Orphan medicinal products (OMPs) are often characterised by lower quality evidence than more conventional medicines. To address this, health technology assessment (HTA) bodies have implemented different strategies in their evaluation process. In order to understand the variation in HTA recommendation outcomes for OMPs across countries, this study aimed to elicit the views of HTA bodies about their approaches to OMP evaluation. A series of semi-structured interviews with HTA representatives from England, Scotland, Sweden, and France were conducted. Interviews were transcribed and analysed using qualitative thematic data analysis. Results highlight general agreement around evidentiary requirements and preferences for OMPs between HTA bodies. Differences were identified around how uncertainty should be considered in terms of, for example, the extent to which it is acceptable or the extent to which key concepts (e.g., unmet need, innovation, or disease severity) have a weight in decisions.
HTA programme response to the challenges of dealing with orphan medicinal products: process evaluation in selected European countries
April 2017 Elena Nicod, Lieven Annemans, Anna Bucsics, Anne Lee, Sheela Upadhyaya, Karen Facey
Following the Advance-HTA project, various new initiatives have been developed to specifically address commonly encountered issues relating to health technology assessment (HTA) of orphan medicinal products (OMPs). Reviewing these initiatives across England, Scotland and at the European-level, this study aims to understand why they were established and whether they resolved the challenges around OMPs. A literature review was conducted and the new HTA programmes were critiqued against a conceptual framework of clinical, regulatory, and economic challenges for OMPs. The new initiatives acknowledge the need for different approaches for assessing the value of OMPs and employ similar criteria across countries.

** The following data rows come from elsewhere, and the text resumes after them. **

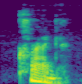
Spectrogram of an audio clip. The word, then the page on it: crag: British English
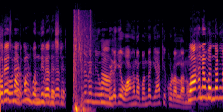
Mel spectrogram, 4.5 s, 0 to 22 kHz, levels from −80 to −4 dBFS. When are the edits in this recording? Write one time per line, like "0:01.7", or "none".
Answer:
0:01.5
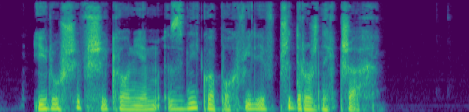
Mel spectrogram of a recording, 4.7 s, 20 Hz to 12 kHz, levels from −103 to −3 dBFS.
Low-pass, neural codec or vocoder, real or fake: 10.8 kHz; none; real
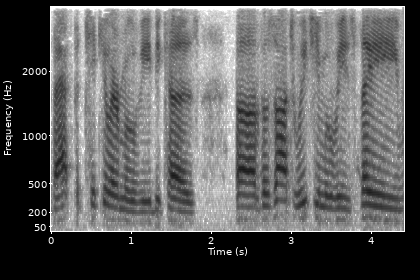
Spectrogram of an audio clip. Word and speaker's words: Zatoichi: and it was in a Zatoichi movie. Am I pronouncing that right? – I think it's a Zatoichi. – Oh, Zatoichi movie.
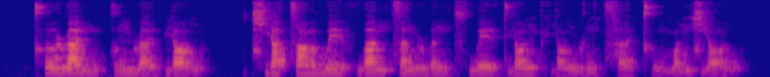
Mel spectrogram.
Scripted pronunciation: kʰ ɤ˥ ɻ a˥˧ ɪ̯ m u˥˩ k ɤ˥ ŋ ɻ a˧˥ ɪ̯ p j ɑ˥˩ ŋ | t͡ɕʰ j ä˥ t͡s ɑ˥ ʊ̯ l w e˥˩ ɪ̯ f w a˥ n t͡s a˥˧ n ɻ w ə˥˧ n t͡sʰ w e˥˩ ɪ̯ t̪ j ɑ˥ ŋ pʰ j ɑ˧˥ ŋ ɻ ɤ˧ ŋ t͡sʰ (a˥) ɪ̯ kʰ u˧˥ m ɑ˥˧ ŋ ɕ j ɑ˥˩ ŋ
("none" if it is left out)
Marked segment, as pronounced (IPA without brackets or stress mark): a˧˥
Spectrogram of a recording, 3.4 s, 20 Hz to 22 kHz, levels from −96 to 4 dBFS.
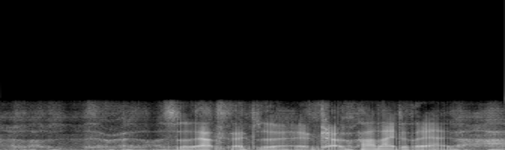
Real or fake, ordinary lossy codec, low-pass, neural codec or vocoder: fake; none; 7.2 kHz; autoencoder, 22.05 kHz, a latent of 192 numbers a frame, VITS, trained on many speakers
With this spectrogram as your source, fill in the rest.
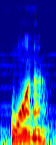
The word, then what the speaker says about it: wanna: Want to को अंग्रेज कैसे बोलेगा? wanna।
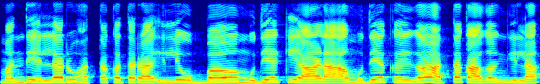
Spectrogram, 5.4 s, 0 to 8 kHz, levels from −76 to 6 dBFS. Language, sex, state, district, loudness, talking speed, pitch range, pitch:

However, questions still remain about whether they sufficiently capture value and manage uncertainty in clinical practice.
Scientific and Social Value Judgments for Orphan Drugs in Health Technology Assessment
September 2016 Elena Nicod, Panos Kanavos
Orphan medicinal products (OMPs) are often characterised by uncertain evidence and high incremental cost effectiveness ratios (ICERs). In such cases, health technology assessment (HTA) bodies may factor in “other considerations” beyond more routine measures when judging their relative value. Looking across different publicly available HTA reports, this study sought to better understand the dimensions of value used across countries by systemically identifying the scientific and social value judgements made in England, Scotland, Sweden, and France. The analysis focused on ten orphan drugs, and identified and classified these “other considerations”. Better defining and grouping these value considerations and determinants can help improve HTA transparency, accountability, and consistency across OMP decisions.
What Is Wrong with Orphan Drug Policies? Suggestions for Ways Forward
Panos Kanavos, Elena Nicod
This article reviews the key criticisms surrounding orphan medicinal product (OMP) policies and compares their weaknesses against the positive outcomes that they have had on encouraging R&D investment. It argues that while there are areas of the current policy framework which would benefit from improvement or refinement, this does not mean it should be replaced or dismissed altogether. Instead, the authors recommend changes around certain aspects, such as addressing data collection issues, more clearly defining the thresholds for excessive OMP profits, and updating assessment strategies to better accommodate OMPs and allow for more realistic, affordable payer pricing to become the norm.